Visiting aquariums is one of my favorite things to do, and I wish that they had one locally. But I make sure to visit the Baltimore Aquarium whenever I go to Otakon, and if there is an aquarium in any city that I visit, I try to make a trip to that, too.

Summoner - If you were to have a familiar, or spirit animal, what would it be like?

Hmm…something probably ridiculously small and cute. Like a cat/rabbit hybrid. With a unicorn horn that could manifest tea and cakes at my whim. And glittery pink fur. And it would somehow float and make cute squeaky sounds. And smell like roses. And of course it would grant me unparalleled magical girl powers. Yeaaaah.

But as far as real animals go? I’ve always felt a strong connection to narwhals. To me, they represent a belief in magic and lore, and to never stop believing in fairytales, and to chase your dreams. (Plus my last name has “whale” in it, so, y’know. It fits.)

Samurai, Dragoon, Dark Knight

Samurai - Have you ever upset someone who depended on you?

Oh, undoubtedly. I’m certain that I’ve let people down in small ways, such as group projects in class, being unable to make it to parties/social events, or not doing as good of a job on a project at work as I could have.

As far as major let-downs? I can’t think of any off the top of my head, but I am sure that I have upset someone close to me somehow.

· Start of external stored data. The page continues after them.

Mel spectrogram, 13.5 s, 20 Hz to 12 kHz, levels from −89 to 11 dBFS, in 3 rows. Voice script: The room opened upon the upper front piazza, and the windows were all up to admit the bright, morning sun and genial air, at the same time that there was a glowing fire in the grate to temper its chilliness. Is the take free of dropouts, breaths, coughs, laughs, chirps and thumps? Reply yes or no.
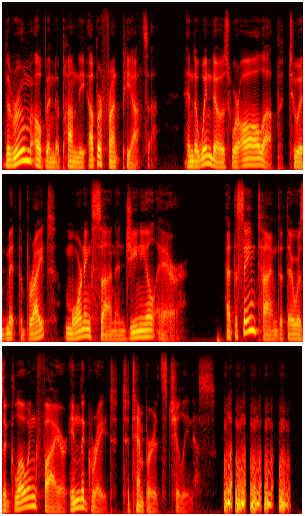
no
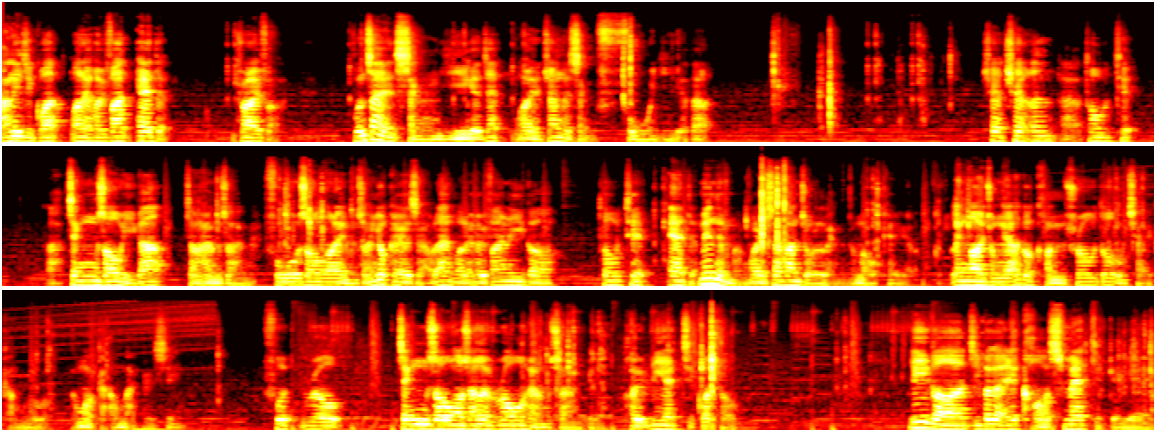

Dragoon - When have you felt the most pressure on your shoulders?

Not many people know this, but I had a massive break-down around this time last Summer. The job I was working at the time had started become progressively more hellish, and I was working about 50 hours a week and not getting compensated for it. All the other employees aside from me were let go from the company, so everything fell direction on my shoulders. I had almost no days off and was completely hating the stress I felt each day, to the point I would cry in my car on my hour-long commute home each night. 

(as a side note, I also have an anxiety disorder, so this added pressure and stress did not help my condition in the slightest.)

In a year’s time, I’ve done a complete 180, though. Although I still feel painful bouts of loneliness on an almost daily basis, I’m pretty happy with my life at the moment.

Dark Knight - What do you believe in that most people don’t find honorable?

I don’t understand why we stigmatize prostitution and sex workers so much in this country. I see it as a legitimate occupation that deserves respect as much as any other job. As long as someone willingly enters the occupation, then I don’t see the problem. If no one is getting hurt, I don’t see why it’s anyone else’s business.